For decades, European countries assumed that China is a benign force in international relations.
Report Launch & Panel Discussion: Made in Hollywood, Censored by Beijing
During this digital report launch, PEN America and our panelists will discuss the pressures filmmakers confront and the choices they make in order to have their films be shown in China.
China is the world’s second largest film market and is a vital market for many American films. China’s government also has content restrictions and a state review process for films to be exhibited there. How do American film producers cope with those hurdles? Is Chinese censorship shaping what gets made and distributed, even outside of China?
PEN America, an organization long dedicated to supporting freedom of expression, examines these questions in its new report Made in Hollywood, Censored by Beijing: The US Film Industry and Chinese Government Influence. This report is the latest of PEN America’s set of reports on Chinese governmental constraints on freedom of expression.

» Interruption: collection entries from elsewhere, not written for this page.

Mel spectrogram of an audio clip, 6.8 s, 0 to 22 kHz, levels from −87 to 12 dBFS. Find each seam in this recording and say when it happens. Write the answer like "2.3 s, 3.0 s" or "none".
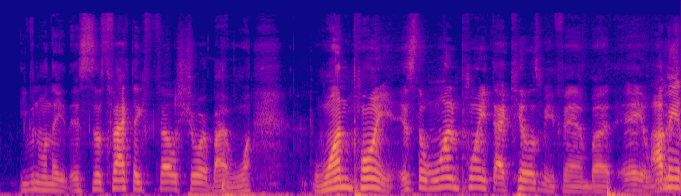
none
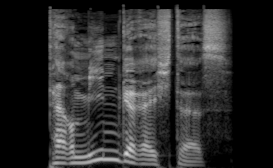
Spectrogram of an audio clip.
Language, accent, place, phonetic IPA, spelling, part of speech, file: German, Germany, Berlin, [tɛʁˈmiːnɡəˌʁɛçtəs], termingerechtes, adjective, De-termingerechtes.ogg
- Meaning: strong/mixed nominative/accusative neuter singular of termingerecht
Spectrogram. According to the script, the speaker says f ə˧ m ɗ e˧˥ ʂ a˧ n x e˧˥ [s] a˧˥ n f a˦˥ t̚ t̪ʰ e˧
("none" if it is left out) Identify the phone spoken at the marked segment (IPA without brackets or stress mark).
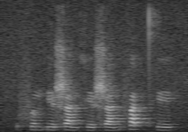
ʂ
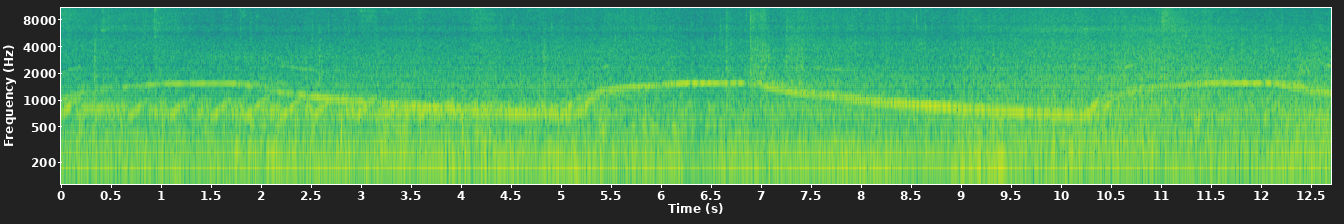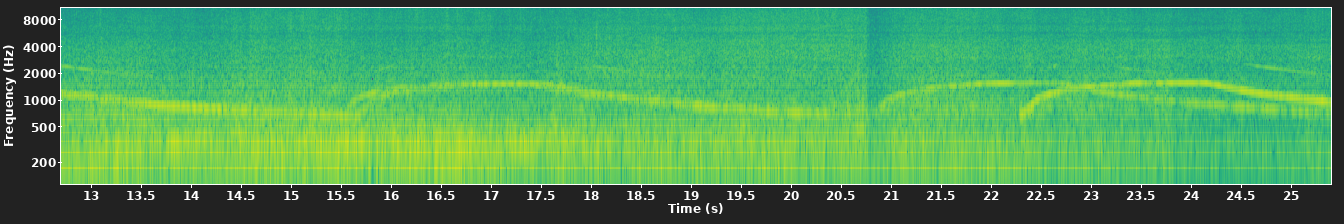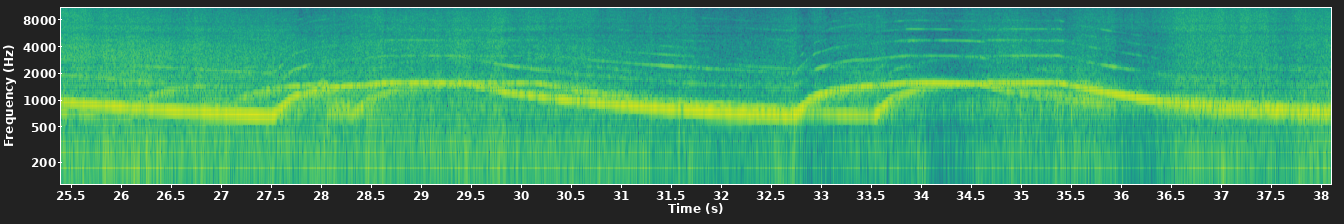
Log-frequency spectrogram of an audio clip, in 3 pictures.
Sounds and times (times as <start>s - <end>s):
Police car (siren): 0.0s - 38.1s.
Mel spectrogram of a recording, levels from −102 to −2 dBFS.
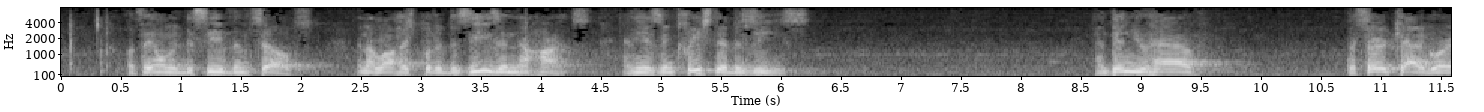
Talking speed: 140 wpm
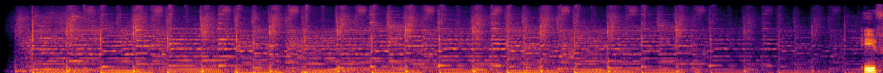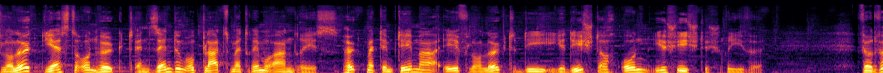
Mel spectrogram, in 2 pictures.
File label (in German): Eifeler Mundart; Der Dorfbote der Kreativen Werkstatt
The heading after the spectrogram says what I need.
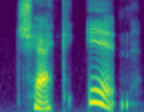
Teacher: The stress shifts to the front.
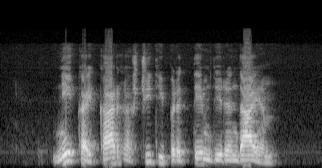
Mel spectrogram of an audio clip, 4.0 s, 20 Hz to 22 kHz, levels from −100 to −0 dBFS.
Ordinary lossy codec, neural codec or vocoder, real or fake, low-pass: none; none; real; 10.8 kHz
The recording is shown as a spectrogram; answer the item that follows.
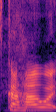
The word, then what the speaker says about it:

One of those reports, on social media censorship, was discussed at USC in 2018. In this report, PEN America concludes that self-censorship concerning China is increasingly the new normal for Hollywood professionals, with significant consequences for artistic expression and for the filmmaking profession.
During this digital report launch, PEN America and our panelists will discuss the pressures filmmakers confront and the choices they make in order to have their films be shown in China. How do these pressures and choices compare to the many filmmakers make in the process of producing any film? How can filmmakers, studios, and other professionals navigate these pressures, and how can Hollywood better safeguard its creative independence?
For the webinar, the following speakers have been confirmed:
- Rebecca Lu Davis, Variety
- Aynne Kokas, University of Virginia
- Stanley Rosen, University of Southern California
- James Tager, PEN America
- Moderated by Clayton Dube, USC U.S.-China Institute
This event is co-sponsored by:
Tensions evident in the recent European Union-China virtual summit reflect the increasing skepticism in Europe toward China and the worries over Ukraine and economic ties as well as human rights and environmental issues.